March 2014 Roadtrip Report: Crafty Encounters, Part 2
3.30.2014. (continued from Part 1) I had in my head the idea that we'd "do folk art" on a meandering trip back home from St. Louis. I researched the likely hubs, but also had hopes of finding little "undiscovered" shops along the backroads. On the way to St. Louis, we listened to the first 50 chapters (they are short) of "Blue Highways: A Journey Into America" by William Least Heat-Moon (1982). He too started out in Missouri and meandered his way across Kentucky and Tennessee to North Carolina. But Heat-Moon was a lonely camper and found ways of talking to people that revealed deep insights. Jim and I have each other, our Volvo, and our chain motels, so we are way shallower.
On Tuesday, 3/25, we mosied out of St. Louis, heading for Paducah on the secondary roads. There is nothing scenic here. The big river is hidden behind massive levees. But we just like looking at the little houses and barns and fields. Jim marks the map with his green highlighter and we don't think much of anything.
We did finally see the Ohio River, which had a lot of barge traffic and was a sight to behold.
On Wednesday, we visited the National Quilt Museum, which seems to be the beating heart of old Paducah. The exhibit included both antique and contemporary quilts. It was inspirational to the point of being nearly overwhelming. Could I ever dare to be so good? Jim (the old textile collector and neophyte quilter) was also intrigued. Our tastes were the same: we preferred traditional and stylized/abstract designs better than the representational/pictorial ones that tried to reproduce a scene or still life. The pictorial ones seemed less "quilty" to us, even though the craftsmanship was masterful.
It was all downhill from there. We found a couple well-known quilting shops but frankly they didn't offer anything over our local ones. I was after inspiration not fabric. The rest of the town seemed "closed till quilt week," which is next month. I do like the fact that Paducah has an artist relocation program that essentially gives old houses to artists to help generate an art district. However, most are still only open by appointment.... and during quilt week.
Our idea to ramble along the backroads of Kentucky was foiled when it turned out that there really weren't any decent east-west byways. Our choice was either to spend forever tacking northeast and southeast or hop on the interstate. On Thursday, we gave up trying to fiddle our way along routes 68 and 80 and gave into the the dull interstate in order to get to the artisan center of Berea. (We had already decided to save a visit to Asheville NC for another trip.)
Berea is a lovely little town and home of the Kentucky Artisan Center and Berea College, a liberal arts college that specializes in preserving the traditional regional crafts (and if you work 10 hours a week for the college, tuition is free). The Artisan Center is basically a shop, bringing together work of students and regional craftspeople. Very good stuff at boutique prices. I took some photos for inspiration, but we didn't purchase anything. There were lots of other little shops specializing in craft items, so we browsed till Jim's feet protested.

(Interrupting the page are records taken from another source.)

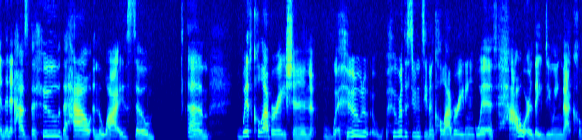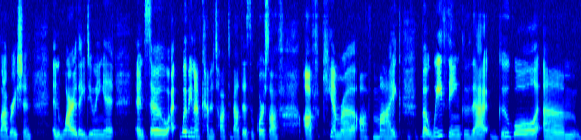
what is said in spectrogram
And then it has the who, the how, and the why. So um, with collaboration, who who are the students even collaborating with? How are they doing that collaboration, and why are they doing it? And so Webby and I've kind of talked about this, of course, off off camera, off mic, but we think that Google, um,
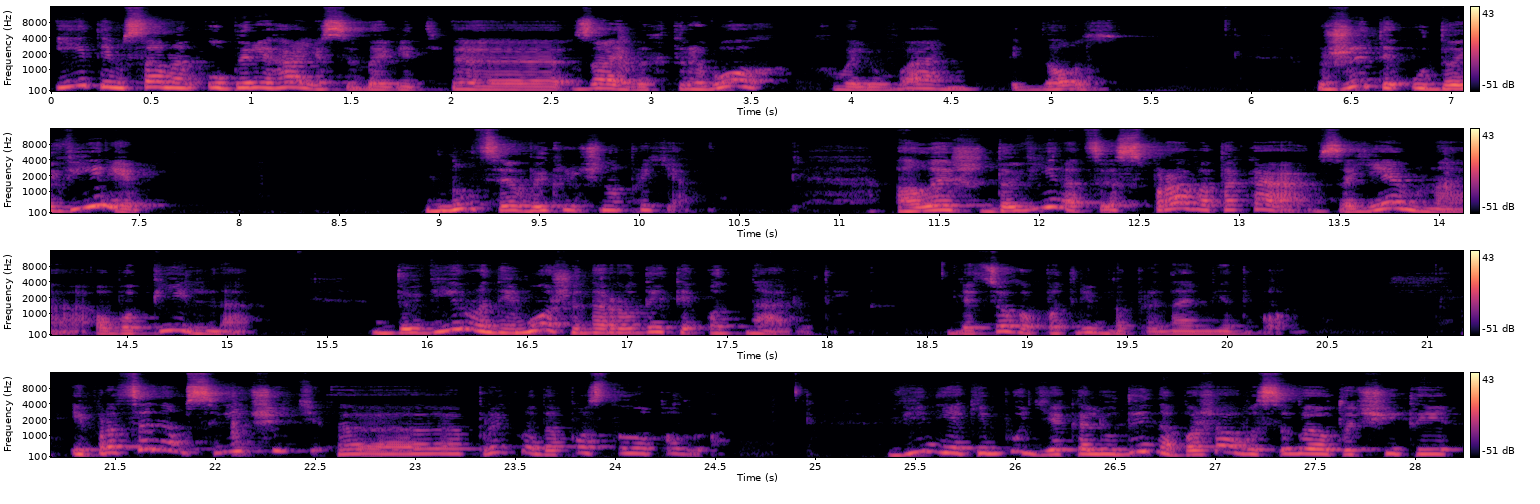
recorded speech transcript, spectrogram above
і тим самим уберігає себе від е, зайвих тривог, хвилювань, підозр. Жити у довірі ну, це виключно приємно. Але ж довіра це справа така взаємна, обопільна. Довіру не може народити одна людина. Для цього потрібно принаймні двоє. І про це нам свідчить е, приклад апостола Павла. Він, як і будь-яка людина, бажав би себе оточити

Then we zipped up to Morehead, Kentucky, another college town and home of the small Kentucky Folk Art Center. Whereas Berea seems to specialize in the MFA boutique-oriented artisan, KFAC is oriented toward the backwoodsy, self-trained outsider. The introduction to this art on their website says:

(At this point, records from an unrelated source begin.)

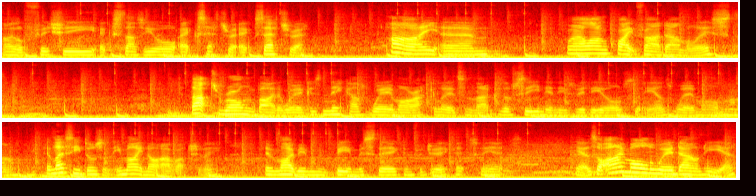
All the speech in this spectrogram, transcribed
I Love Fishy, Extasio, etc, etc. I, um, well, I'm quite far down the list. That's wrong, by the way, because Nick has way more accolades than that, because I've seen in his videos that he has way more than that. Unless he doesn't. He might not have, actually. It might be being mistaken for JKXVX. Yeah, so I'm all the way down here.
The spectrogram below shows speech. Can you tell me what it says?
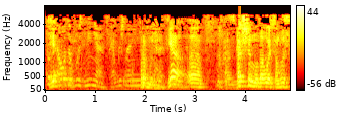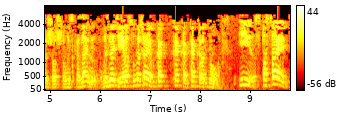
кто-то кого-то будет менять. Обычно они не меняются. Я э, с большим удовольствием выслушал, что вы сказали. Вы знаете, я вас уважаю как, как, как родного. И спасает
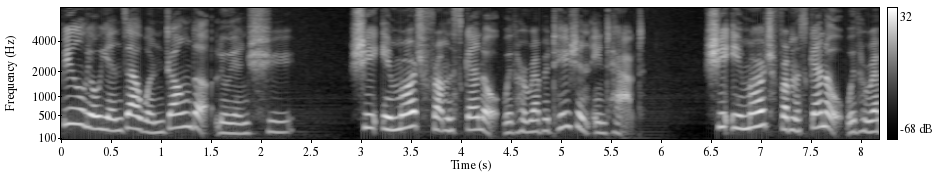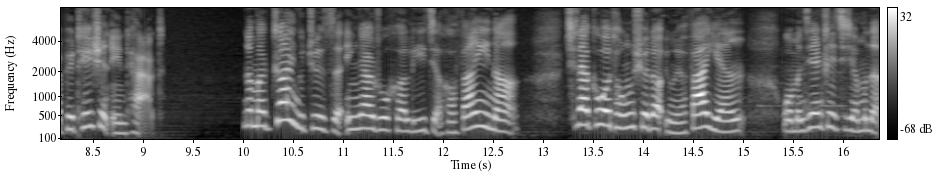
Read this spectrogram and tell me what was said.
并留言在文章的留言区。She emerged from the scandal with her reputation intact. She emerged from the scandal with her reputation intact. 那么这样一个句子应该如何理解和翻译呢？期待各位同学的踊跃发言。我们今天这期节目呢，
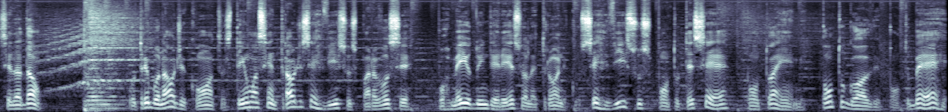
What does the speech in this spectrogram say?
Cidadão, o Tribunal de Contas tem uma central de serviços para você. Por meio do endereço eletrônico serviços.tce.am.gov.br,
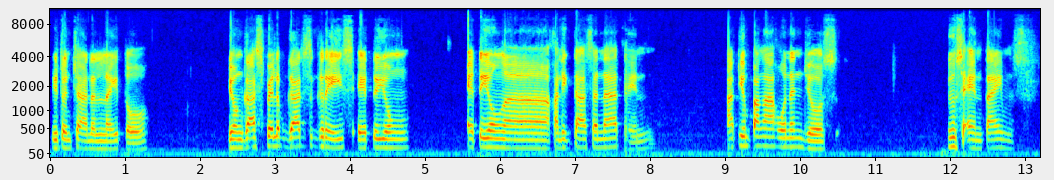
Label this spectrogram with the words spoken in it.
nitong channel na ito. Yung Gospel of God's Grace, ito yung ito yung ah, kaligtasan natin at yung pangako ng Diyos yung sa end times.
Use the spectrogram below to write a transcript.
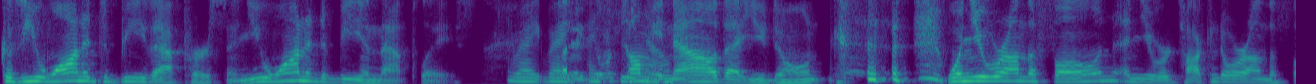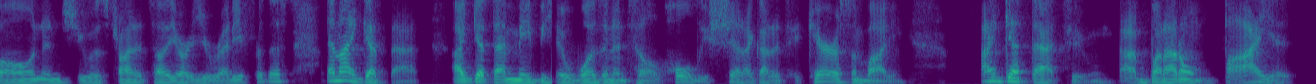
because you wanted to be that person. You wanted to be in that place. Right, right. Like, don't tell me now that you don't. when you were on the phone and you were talking to her on the phone and she was trying to tell you, Are you ready for this? And I get that. I get that maybe it wasn't until, Holy shit, I got to take care of somebody. I get that too. Uh, but I don't buy it.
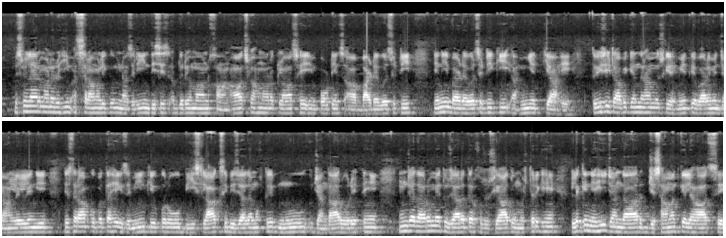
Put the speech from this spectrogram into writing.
बसमीम अल्लाम नाजरीन दिस इज़ अब्दुलरहमान ख़ान। आज का हमारा क्लास है इम्पोर्टेंस ऑफ़ बायोडाइवर्सिटी यानी बायोडाइवर्सिटी की अहमियत क्या है? तो इसी टॉपिक के अंदर हम उसकी अहमियत के बारे में जान ले लेंगे। जिस तरह आपको पता है कि ज़मीन के ऊपर वो बीस लाख से भी ज़्यादा मुख्तलिफ़ नू जानदार वो रहते हैं। उन जानदारों में तो ज़्यादातर खसूसियात वो मुश्तरक हैं, लेकिन यही जानदार जिसामत के लिहाज से,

...Upon viewing folk art for the first time, many are attracted to its whimsical attributes, and we should take joy in these works as the artists intended. But in many instances, the art that you see on the walls at KFAC was born out of hard times. The works displayed here stand as a document of and testament to the concerns, courage, and convictions of the common man.
On the museum wall it goes on to say that folk art "smiles in the face of a callous world" and is a force for optimism. That sums it up well.

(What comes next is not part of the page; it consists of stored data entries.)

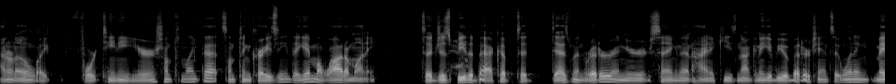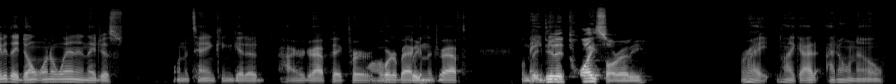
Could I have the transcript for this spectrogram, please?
I don't know, like fourteen a year or something like that. Something crazy. They gave him a lot of money to just be the backup to Desmond Ridder, and you're saying that Heinicke's not going to give you a better chance at winning. Maybe they don't want to win, and they just want to tank and get a higher draft pick for Well, quarterback they- in the draft. They did it twice already. Right. Like I I don't know.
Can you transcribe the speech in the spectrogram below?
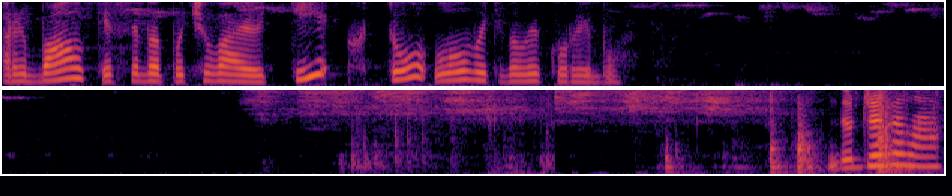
рибалки себе почувають ті, хто ловить велику рибу. До джерела.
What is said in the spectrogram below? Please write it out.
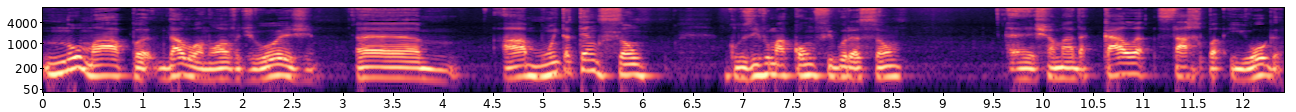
no mapa da lua nova de hoje é, há muita tensão, inclusive uma configuração é, chamada Kala Sarpa Yoga,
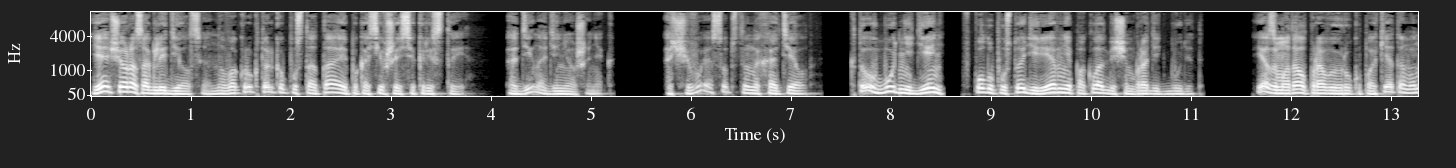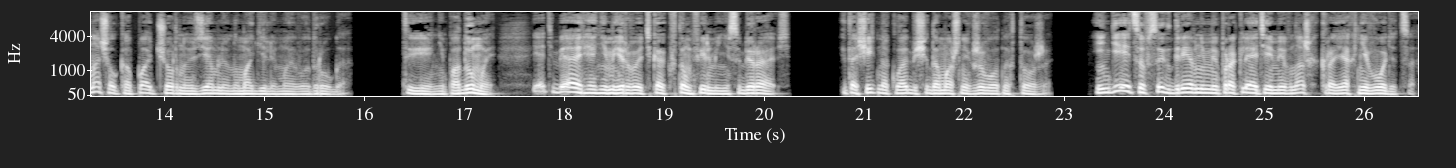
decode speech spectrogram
Я еще раз огляделся, но вокруг только пустота и покосившиеся кресты. Один-одинешенек. А чего я, собственно, хотел? Кто в будний день в полупустой деревне по кладбищам бродить будет? Я замотал правую руку пакетом и начал копать черную землю на могиле моего друга. Ты не подумай, я тебя реанимировать, как в том фильме, не собираюсь и тащить на кладбище домашних животных тоже. Индейцев с их древними проклятиями в наших краях не водится.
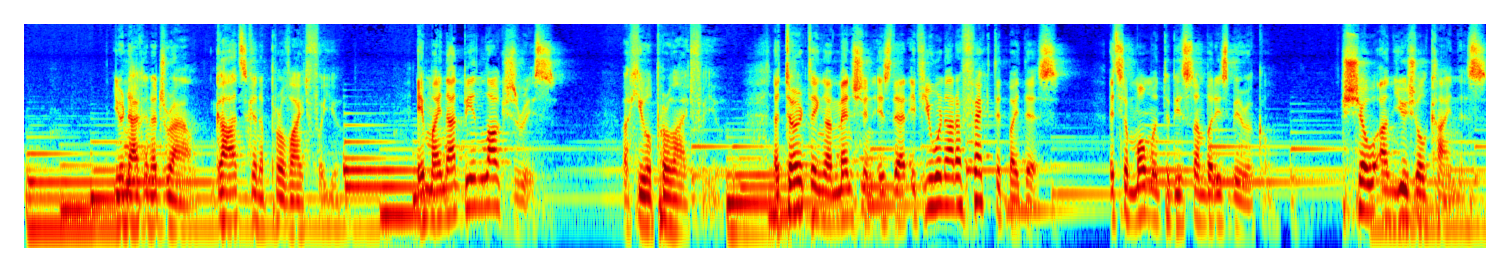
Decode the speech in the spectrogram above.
you're not going to drown. God's going to provide for you. It might not be in luxuries, but He will provide for you. The third thing I mentioned is that if you were not affected by this, it's a moment to be somebody's miracle. Show unusual kindness.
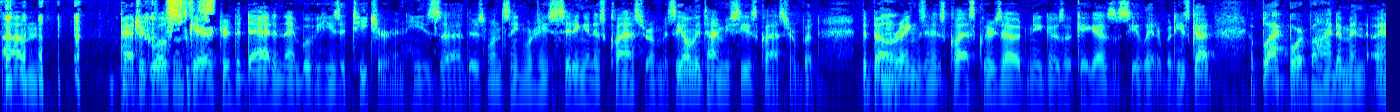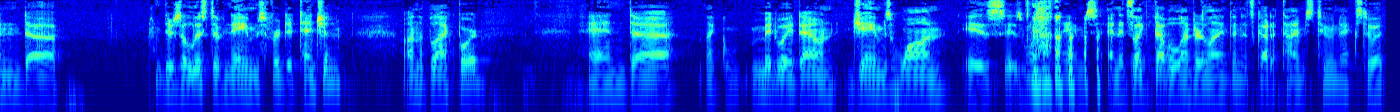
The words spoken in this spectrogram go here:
um, Patrick Wilson's character, the dad in that movie, he's a teacher, and he's uh, there's one scene where he's sitting in his classroom. It's the only time you see his classroom, but the bell rings and his class clears out, and he goes, "Okay, guys, I'll see you later." But he's got a blackboard behind him, and and uh, there's a list of names for detention on the blackboard, and uh, like midway down, James Wan is is one of the names, and it's like double underlined, and it's got a times two next to it.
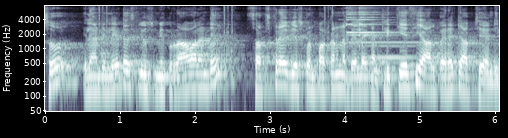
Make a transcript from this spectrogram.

After Morehead, we felt the pull to go home. We pushed on to Parkersburg WV for another motel night, then up I-77 home.